[Collected data]
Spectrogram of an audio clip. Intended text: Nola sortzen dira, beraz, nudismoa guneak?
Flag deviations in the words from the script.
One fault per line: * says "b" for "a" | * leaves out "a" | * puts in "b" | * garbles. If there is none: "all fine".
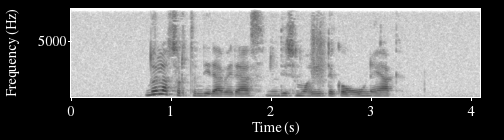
* puts in "egiteko"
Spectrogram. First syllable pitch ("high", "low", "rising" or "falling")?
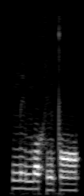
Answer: high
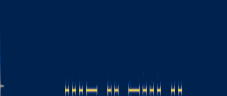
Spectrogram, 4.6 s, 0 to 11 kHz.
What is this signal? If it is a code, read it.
Morse code, heard as a keyed tone, about 17 wpm, 700 Hz. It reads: VIBI
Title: Four Challenging Letter-Number Combinations 17wpm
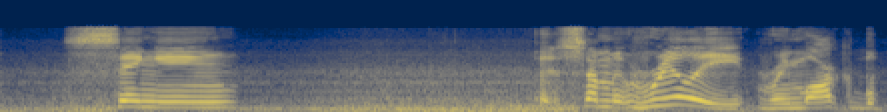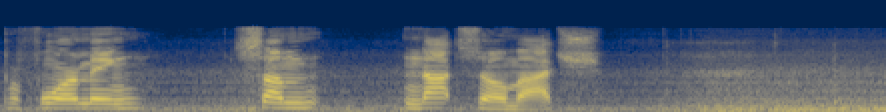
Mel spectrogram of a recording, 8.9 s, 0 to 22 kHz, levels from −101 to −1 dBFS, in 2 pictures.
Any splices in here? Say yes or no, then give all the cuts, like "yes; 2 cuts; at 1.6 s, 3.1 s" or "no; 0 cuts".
no; 0 cuts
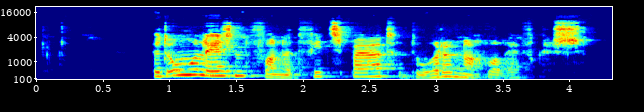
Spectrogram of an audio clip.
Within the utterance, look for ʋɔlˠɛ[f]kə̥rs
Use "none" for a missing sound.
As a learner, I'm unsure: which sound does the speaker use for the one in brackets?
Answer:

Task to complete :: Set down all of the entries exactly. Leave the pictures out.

Response to the task ::
Spectrogram of an audio clip. Intended text: Nola sortzen dira, beraz, nudismoa guneak?
Flag deviations in the words from the script.
One fault per line: * says "b" for "a" | * leaves out "a" | * puts in "b" | * garbles. If there is none: "all fine".
* puts in "egiteko"
Spectrogram. First syllable pitch ("high", "low", "rising" or "falling")?
Answer: high
Spectrogram, 4.6 s, 0 to 11 kHz.
What is this signal? If it is a code, read it.
Morse code, heard as a keyed tone, about 17 wpm, 700 Hz. It reads: VIBI
Title: Four Challenging Letter-Number Combinations 17wpm
Mel spectrogram of a recording, 8.9 s, 0 to 22 kHz, levels from −101 to −1 dBFS, in 2 pictures.
Any splices in here? Say yes or no, then give all the cuts, like "yes; 2 cuts; at 1.6 s, 3.1 s" or "no; 0 cuts".
no; 0 cuts
Spectrogram of an audio clip.
Within the utterance, look for ʋɔlˠɛ[f]kə̥rs
Use "none" for a missing sound.
As a learner, I'm unsure: which sound does the speaker use for the one in brackets?
Answer:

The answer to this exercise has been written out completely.